Using or Losing Fruit Cores and Seeds in Green Smoothies - dummies

Using or Losing Fruit Cores and Seeds in Green Smoothies

By Jennifer Thompson

Whether to add the core of fruits and/or the seeds of a fruit to a green smoothie is a simple matter of taste. The stems of fruits like grapes or apples don’t contain any real nutritional value, so you can discard them.

Seeds can have nutritional benefits but tend to have a bitter flavor; if you aren’t into bitter smoothies, you’re better off leaving out all the seeds and going with a smoothie that tastes good because a good tasting smoothie is one you’ll drink every day.

Honeydew melon and cantaloupe seeds are high in protein and are full of powerful antioxidants along with vitamin E, magnesium, phosphorous, and potassium. Definitely add these seeds to your green smoothie! Watermelon seeds contain zinc, iron, and protein, so including them in your smoothie is a good idea as well.

Citrus seeds such as lemon, lime, and orange are edible, but they tend to be bitter. If you don’t mind or don’t notice the bitter taste, then adding them to your smoothie is fine. Strawberry seeds and blackberry seeds are okay too. Blackberry seeds in particular are rich in protein, carotenoids, and omega-3 fatty acids.

Apple seeds contain amygdalin, a substance that produces cyanide through the process of digestion. This same substance also occurs naturally in apricot, cherry, peach, pear, and plum pits and seeds. Blending up one or two apples plus a pear, seeds and all, isn’t going to do any damage, but you’re still probably better off cutting away the core and throwing out the pits, adding only the fruit to your smoothie.

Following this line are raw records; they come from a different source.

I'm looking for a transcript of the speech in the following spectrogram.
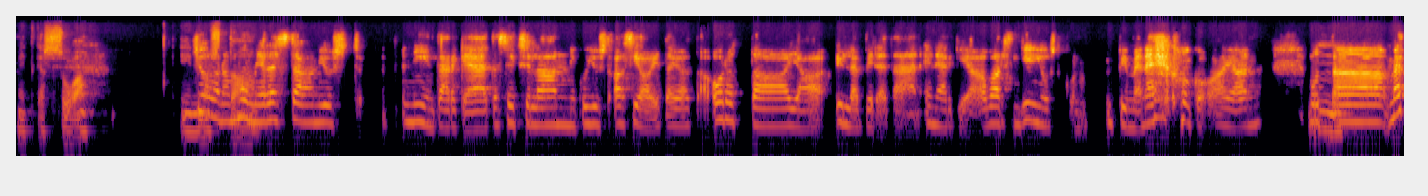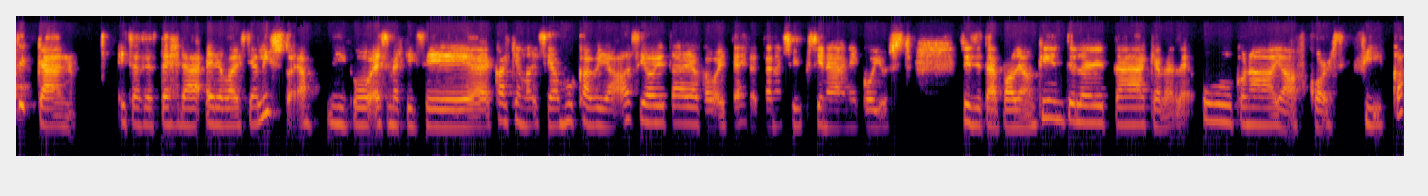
Mitkä sua innostaa? Joo, no mun mielestä on just niin tärkeää, että syksyllä on niinku just asioita, joita odottaa ja ylläpidetään energiaa, varsinkin just kun pimenee koko ajan. Mutta mm. mä tykkään itse asiassa tehdä erilaisia listoja, niin kuin esimerkiksi kaikenlaisia mukavia asioita, joka voi tehdä tänä syksynä, niin kuin just sytytään paljon kynttilöitä, kävele ulkona ja of course fiikka.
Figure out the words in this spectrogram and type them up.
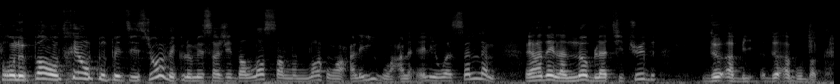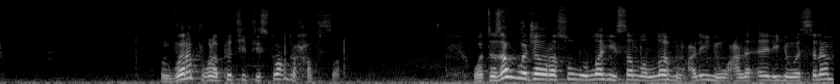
pour ne pas entrer en compétition avec le messager d'Allah sallallahu alayhi wa, sallam. Regardez la noble attitude de, de Abu Bakr. Donc voilà pour la petite histoire de Hafsa. وتزوج رسول الله صلى الله عليه وعلى آله وسلم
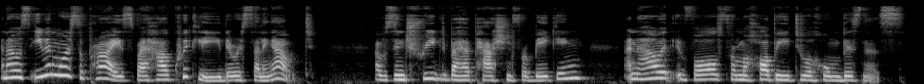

The avocado seed contains high amounts of potassium and powerful antioxidants; you can blend them, but only if you have a high-power blender such as a Vitamix. Large seeds or pits like avocado are just too big for the small motor in a standard household blender. Avoid mango pits altogether because they haven’t been found to be edible in a raw form.